Task requirements
Down to the last line, reproduce the data that follows, but skip the pictures.

^^^^^^^^

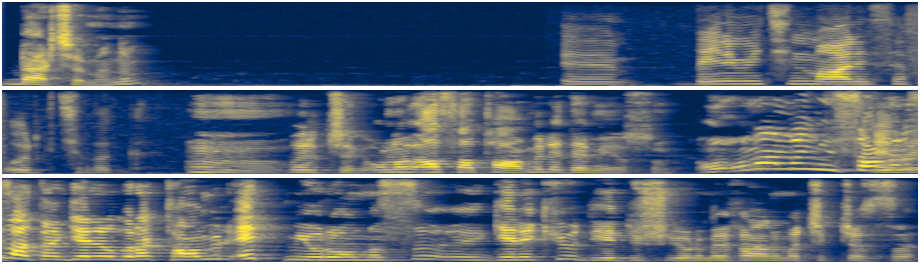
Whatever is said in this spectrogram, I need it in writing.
Berçem Hanım. Ee, benim için maalesef ırkçılık. Hmm, ırkçılık. Ona asla tahammül edemiyorsun. Ona ama insanların Evet. zaten genel olarak tahammül etmiyor olması e, gerekiyor diye düşünüyorum efendim açıkçası.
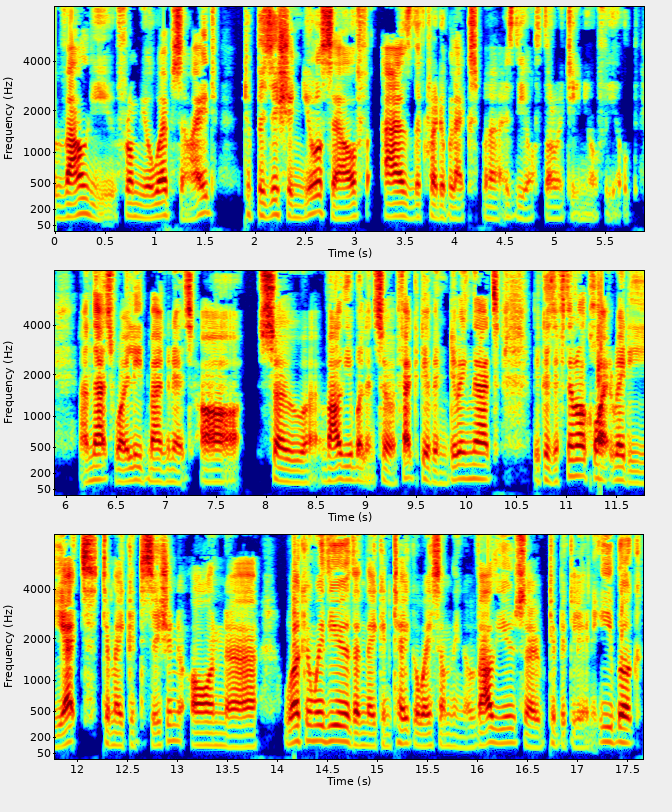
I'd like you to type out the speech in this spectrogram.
value from your website to position yourself as the credible expert, as the authority in your field. And that's why lead magnets are so uh, valuable and so effective in doing that because if they're not quite ready yet to make a decision on uh, working with you then they can take away something of value. So typically an ebook.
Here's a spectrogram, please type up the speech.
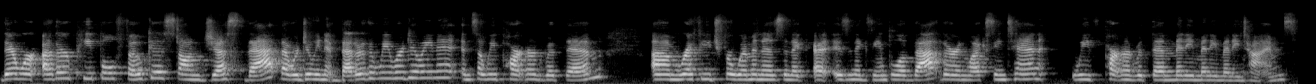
there were other people focused on just that that were doing it better than we were doing it, and so we partnered with them. Um, Refuge for Women is an is an example of that. They're in Lexington, we've partnered with them many, many, many times.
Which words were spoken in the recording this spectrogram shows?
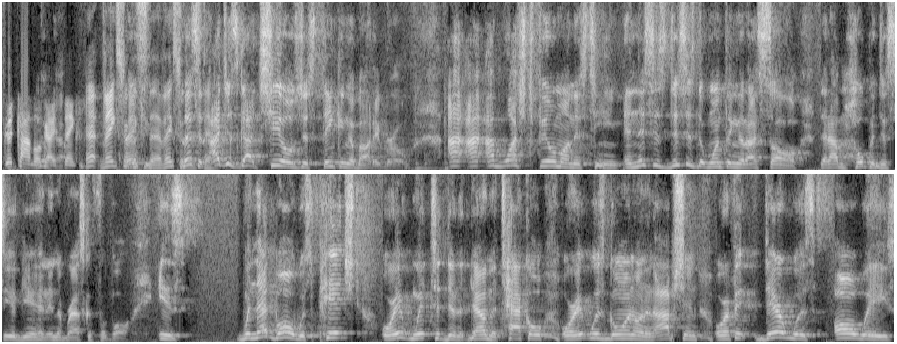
good combo, no guys. Doubt. Thanks. Yeah, thanks for Thank this. You. thanks for Listen, I just got chills just thinking about it, bro. I, I, I've watched film on this team, and this is this is the one thing that I saw that I'm hoping to see again in Nebraska football is when that ball was pitched or it went to the, down the tackle or it was going on an option or if it there was always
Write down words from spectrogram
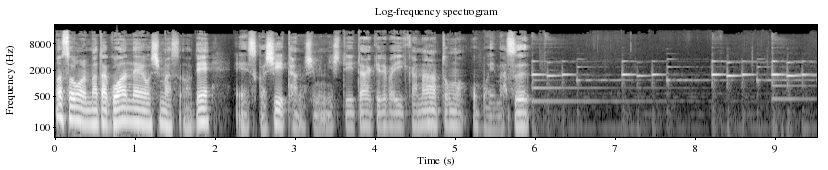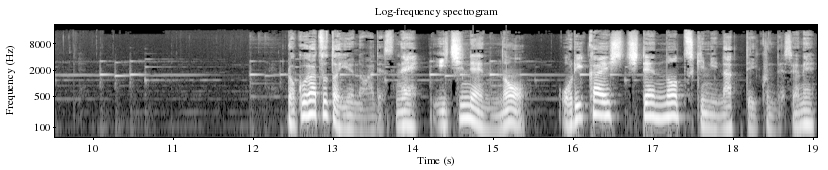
まあ、そこにまたご案内をしますので、えー、少し楽しみにしていただければいいかなとも思います。6月というのはですね、1年の折り返し地点の月になっていくんですよね。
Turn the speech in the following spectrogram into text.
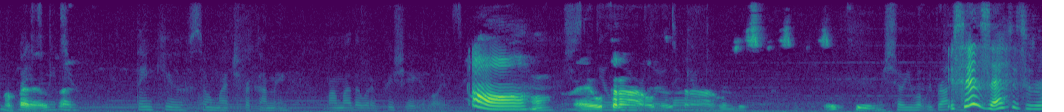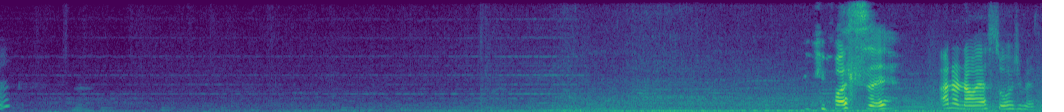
Não, pera, you. Thank you so much for coming. My mother would appreciate your loyalty. Ó. é outra. outra vamos dizer assim. Isso é exército, né? O que pode ser? Ah, não, não, é a Sword mesmo.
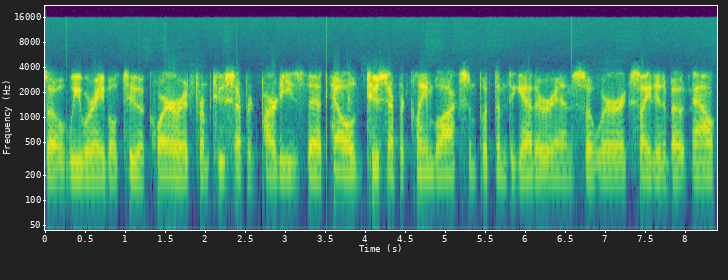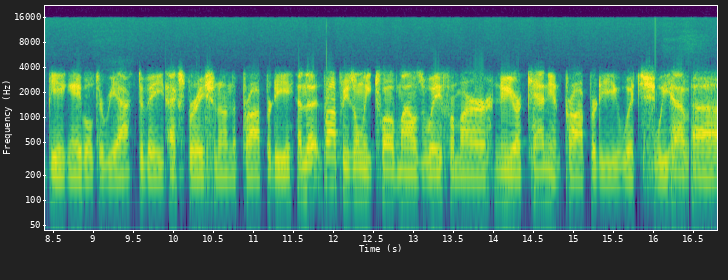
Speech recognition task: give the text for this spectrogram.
So we were able to acquire it from two separate parties that held two separate claim blocks and put them together. And so we're excited about now being able to reactivate exploration on the property. And the property is only 12 miles away from our New York Canyon property, which we have uh,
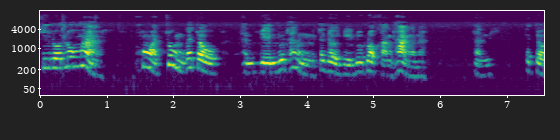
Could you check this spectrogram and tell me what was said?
ขี่รถลงมาฮอดจุ่มก็เจ้า อันยืนอยู่ทั้งก็เจ้ายืนอยู่รอบข้างทางอะนะอันก็เจ้า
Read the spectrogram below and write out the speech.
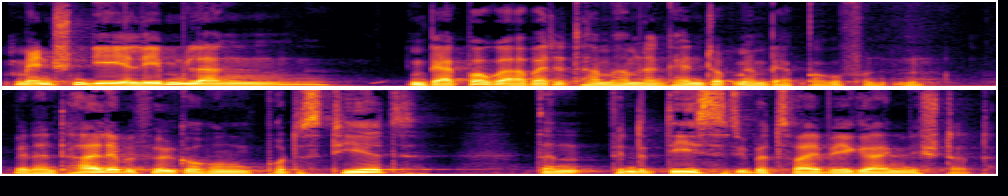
Menschen, die ihr Leben lang im Bergbau gearbeitet haben, haben dann keinen Job mehr im Bergbau gefunden. Wenn ein Teil der Bevölkerung protestiert, dann findet dies über zwei Wege eigentlich statt.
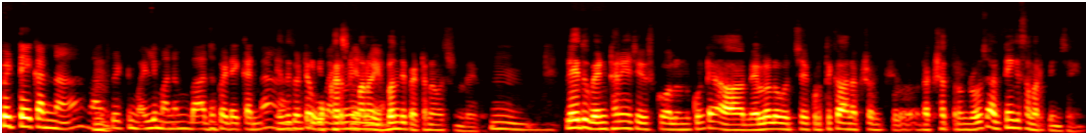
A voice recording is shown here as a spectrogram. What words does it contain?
పెట్టే కన్నా బాధ పెట్టి మళ్ళీ మనం బాధపడే కన్నా ఎందుకంటే ఒకరిని మనం. ఇబ్బంది పెట్టనవసరం లేదు. లేదు వెంటనే చేసుకోవాలనుకుంటే ఆ నెలలో వచ్చే కృతికా నక్షత్రం నక్షత్రం రోజు అగ్నికి సమర్పించేయండి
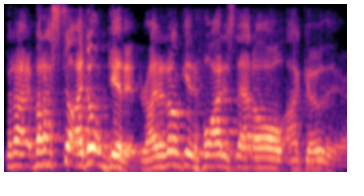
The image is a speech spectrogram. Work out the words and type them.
but I but I still I don't get it, right? I don't get why does that all I go there.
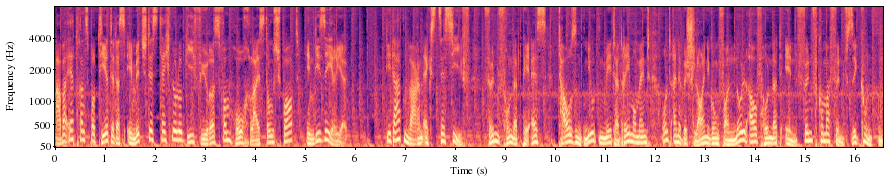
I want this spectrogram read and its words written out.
aber er transportierte das Image des Technologieführers vom Hochleistungssport in die Serie. Die Daten waren exzessiv. 500 PS, 1000 Newtonmeter Drehmoment und eine Beschleunigung von 0 auf 100 in 5,5 Sekunden.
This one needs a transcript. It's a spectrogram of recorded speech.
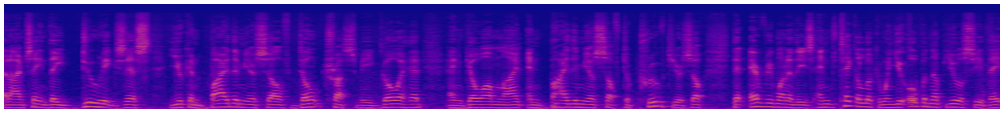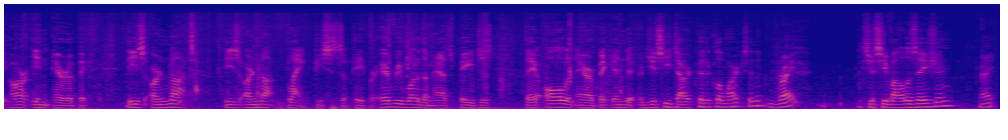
and I'm saying they do exist. You can buy them yourself. Don't trust me. Go ahead and go online and buy them yourself to prove to yourself that every one of these. And take a look. When you open up, you'll see they are in Arabic. These are not. These are not blank pieces of paper. Every one of them has pages. They're all in Arabic. And do you see diacritical marks in them? right? Do you see vowelization? Right.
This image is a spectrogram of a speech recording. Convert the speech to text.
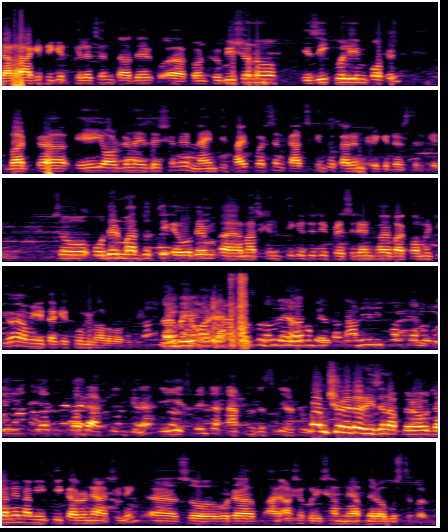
যারা- আগে ক্রিকেট খেলেছেন, তাদের কন্ট্রিবিউশনও ইজ ইকুয়ালি ইম্পর্টেন্ট বাট এই অর্গানাইজেশনের নাইনটি ফাইভ পার্সেন্ট কাজ কিন্তু কারেন্ট ক্রিকেটার্সদেরকে নিয়ে। সো ওদের মাধ্য থেকে ওদের মাঝখান থেকে যদি প্রেসিডেন্ট হয় বা কমিটি হয় আমি এটাকে খুবই ভালোভাবে দেখি। আমি শিওর এটা রিজন আপনারাও জানেন আমি কি কারণে আসিনি। সো ওটা আশা করি সামনে আপনারা বুঝতে পারবেন।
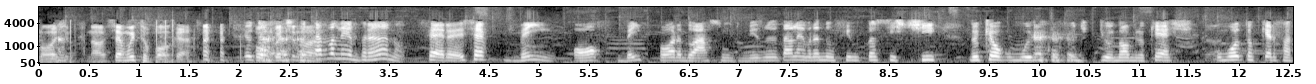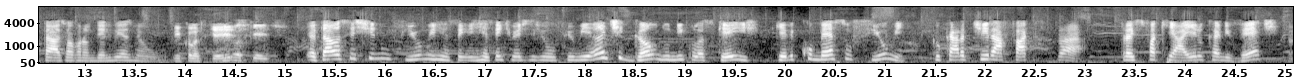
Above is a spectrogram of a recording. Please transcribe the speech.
longe no final. Isso é muito bom, cara. Eu, Bom, tava, continuando. eu tava lembrando, sério, isso é bem off, bem fora do assunto mesmo, mas eu tava lembrando de um filme que eu assisti, do que eu muito confundi o nome no cast. O Motoqueiro Fantasma, qual que é o nome dele mesmo? É o- Nicolas Cage. Cage. Eu tava assistindo um filme, recentemente assisti um filme antigão do Nicolas Cage, que ele começa o filme, que o cara tira a faca pra, pra esfaquear ele, o canivete, hum.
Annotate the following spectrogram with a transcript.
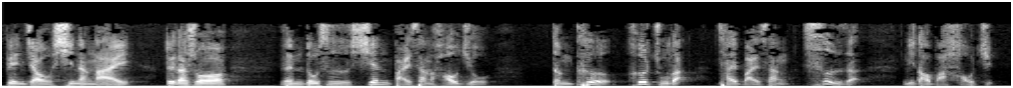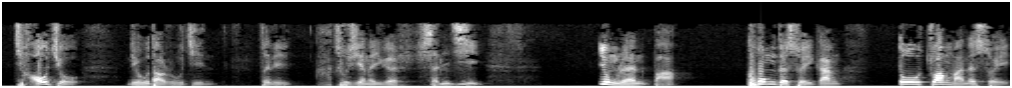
便叫新郎来，对他说：“人都是先摆上好酒，等客喝足了，才摆上次的。你倒把好酒、巧酒留到如今。”这里啊出现了一个神机，佣人把空的水缸。都装满了水，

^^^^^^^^

Response for this exercise
Whatever is said in this spectrogram, I need it in writing.
Berçem Hanım. Ee, benim için maalesef ırkçılık. Hmm, ırkçılık. Ona asla tahammül edemiyorsun. Ona ama insanların Evet. zaten genel olarak tahammül etmiyor olması e, gerekiyor diye düşünüyorum efendim açıkçası.
I'd like you to type out the speech in this spectrogram.
value from your website to position yourself as the credible expert, as the authority in your field. And that's why lead magnets are so uh, valuable and so effective in doing that because if they're not quite ready yet to make a decision on uh, working with you then they can take away something of value. So typically an ebook.
Here's a spectrogram, please type up the speech.
there were other people focused on just that that were doing it better than we were doing it, and so we partnered with them. Um, Refuge for Women is an is an example of that. They're in Lexington, we've partnered with them many, many, many times.
Which words were spoken in the recording this spectrogram shows?
good combo, no guys. Doubt. Thanks. Yeah, thanks for Thank this. You. thanks for Listen, I just got chills just thinking about it, bro. I, I, I've watched film on this team, and this is this is the one thing that I saw that I'm hoping to see again in Nebraska football is when that ball was pitched or it went to the, down the tackle or it was going on an option or if it there was always
Write down words from spectrogram
まあ、そこにまたご案内をしますので、えー、少し楽しみにしていただければいいかなとも思います。6月というのはですね、1年の折り返し地点の月になっていくんですよね。
Turn the speech in the following spectrogram into text.
Não, pera, you. Thank you so much for coming. My mother would appreciate your loyalty. Ó. é outra. outra vamos dizer assim. Isso é exército, né? O que pode ser? Ah, não, não, é a Sword mesmo.
Speech recognition task: give the text for this spectrogram.
So we were able to acquire it from two separate parties that held two separate claim blocks and put them together. And so we're excited about now being able to reactivate exploration on the property. And the property is only 12 miles away from our New York Canyon property, which we have uh,
Could you check this spectrogram and tell me what was said?
ขี่รถลงมาฮอดจุ่มก็เจ้า อันยืนอยู่ทั้งก็เจ้ายืนอยู่รอบข้างทางอะนะอันก็เจ้า
Read the spectrogram below and write out the speech.
Menschen, die ihr Leben lang im Bergbau gearbeitet haben, haben dann keinen Job mehr im Bergbau gefunden. Wenn ein Teil der Bevölkerung protestiert, dann findet dies über zwei Wege eigentlich statt.
A voice recording is shown here as a spectrogram. What words does it contain?
పెట్టే కన్నా బాధ పెట్టి మళ్ళీ మనం బాధపడే కన్నా ఎందుకంటే ఒకరిని మనం. ఇబ్బంది పెట్టనవసరం లేదు. లేదు వెంటనే చేసుకోవాలనుకుంటే ఆ నెలలో వచ్చే కృతికా నక్షత్రం నక్షత్రం రోజు అగ్నికి సమర్పించేయండి
The image is a speech spectrogram. Work out the words and type them.
but I but I still I don't get it, right? I don't get why does that all I go there.
I want this spectrogram read and its words written out.
aber er transportierte das Image des Technologieführers vom Hochleistungssport in die Serie. Die Daten waren exzessiv. 500 PS, 1000 Newtonmeter Drehmoment und eine Beschleunigung von 0 auf 100 in 5,5 Sekunden.
This one needs a transcript. It's a spectrogram of recorded speech.
and I'm saying they do exist. You can buy them yourself. Don't trust me. Go ahead and go online and buy them yourself to prove to yourself that every one of these. And take a look. When you open up, you'll see they are in Arabic. These are not. These are not blank pieces of paper. Every one of them has pages. They're all in Arabic. And do you see diacritical marks in them? right? Do you see vowelization? Right.
This image is a spectrogram of a speech recording. Convert the speech to text.
যারা- আগে ক্রিকেট খেলেছেন, তাদের কন্ট্রিবিউশনও ইজ ইকুয়ালি ইম্পর্টেন্ট বাট এই অর্গানাইজেশনের নাইনটি ফাইভ পার্সেন্ট কাজ কিন্তু কারেন্ট ক্রিকেটার্সদেরকে নিয়ে। সো ওদের মাধ্য থেকে ওদের মাঝখান থেকে যদি প্রেসিডেন্ট হয় বা কমিটি হয় আমি এটাকে খুবই ভালোভাবে দেখি। আমি শিওর এটা রিজন আপনারাও জানেন আমি কি কারণে আসিনি। সো ওটা আশা করি সামনে আপনারা বুঝতে পারবেন।
Above is a spectrogram of a recording. Please transcribe the speech.
longe no final. Isso é muito bom, cara. Eu, Bom, tava, continuando. eu tava lembrando, sério, isso é bem off, bem fora do assunto mesmo, mas eu tava lembrando de um filme que eu assisti, do que eu muito confundi o nome no cast. O Motoqueiro Fantasma, qual que é o nome dele mesmo? É o- Nicolas Cage. Cage. Eu tava assistindo um filme, recentemente assisti um filme antigão do Nicolas Cage, que ele começa o filme, que o cara tira a faca pra, pra esfaquear ele, o canivete, hum.
Annotate the following spectrogram with a transcript.
便叫新郎来，对他说：“人都是先摆上好酒，等客喝足了，才摆上次的。你倒把好酒、巧酒留到如今。”这里啊出现了一个神机，佣人把空的水缸。都装满了水，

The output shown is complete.